No surprises that if you eliminate one Labour candidate, most of their votes transfer to the other. That catapults the first Labour candidate over the quota, meaning we’ve now elected 3 of 4 councillors for the ward. There’s one seat left to go, and a surplus to transfer that could make the difference.
Stage 7 / Surplus Transfers
Labour’s surplus was 320.8 of 2378.8, so all votes transfer with a value of 0.135. That’s where things get a bit complicated, because some of those votes were already surplus votes – so for example, a vote that had started with the Conservatives would now transfer at 0.135 of 0.132! The gap between the Green and second SNP candidate narrows very slightly here, meaning more Labour votes went SNP than Green at this stage.
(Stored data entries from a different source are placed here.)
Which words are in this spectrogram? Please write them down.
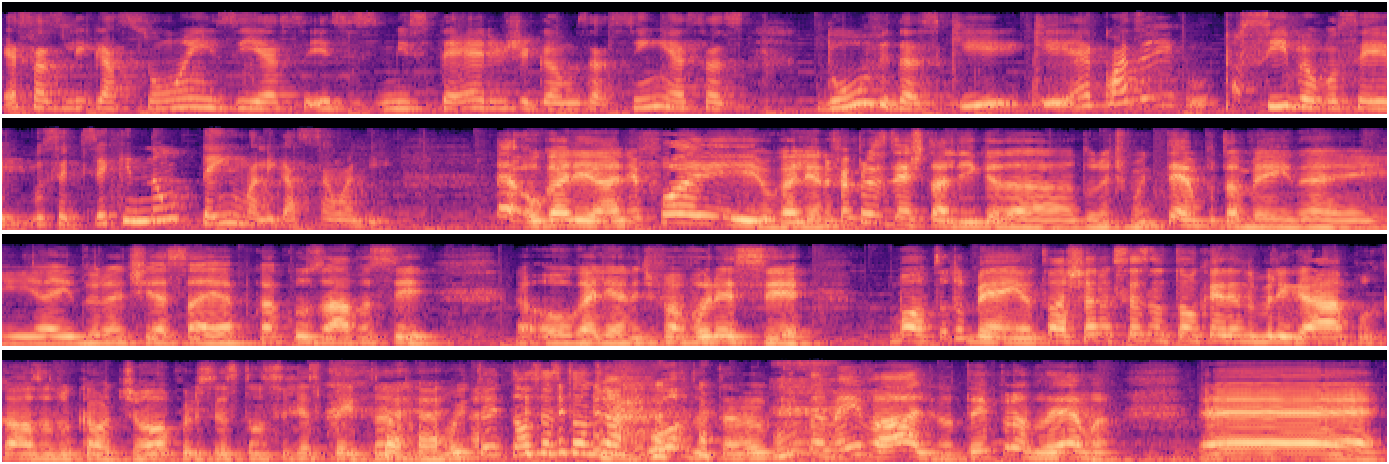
essas ligações e esses mistérios, digamos assim, essas dúvidas que, que é quase impossível você, você dizer que não tem uma ligação ali. É, o Galliani foi. O Galliani foi presidente da Liga da, durante muito tempo também, né? E aí durante essa época acusava-se o Galliani de favorecer. Bom, tudo bem, eu tô achando que vocês não estão querendo brigar por causa do Cautiópolis, vocês estão se respeitando muito, então vocês estão de acordo também, o que também vale, não tem problema. É,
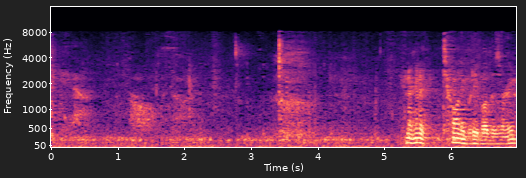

However, the majority of ballots exhausted (i.e. nobody marked on them was still in the running to transfer to.)
Neither of the remaining two candidates have reached quota, but of course only one can win the remaining seat, and there are no other votes to transfer from anyone else. We can therefore mathematically say at this point that the Green has been elected, and we know all 4 councillors. However, because Scotland uses machines to do these counts, they strictly follow the rule requiring a quota, and thus eliminate the second SNP candidate anyway.
Stage 8 / Elimination Transfers
Most of those SNP votes do find there way into the Green pile, easily tipping them over the quota. However, remember this round is just the machine being thorough, and it doesn’t really mean anything – the Green was guaranteed election at stage 7. Even if they hadn’t made quota here, they would have been elected as last candidate standing.
The four councillors elected for Pollokshields in 2017 therefore ended up being 1 SNP, 1 Conservative, 1 Labour and 1 Green. That helped ensure a broad spectrum of views were represented. By contrast, had the ward been split into 4 wards using FPTP, there’s a very good chance all 4 would have elected SNP councillors, leaving most voters without proper representation in the council.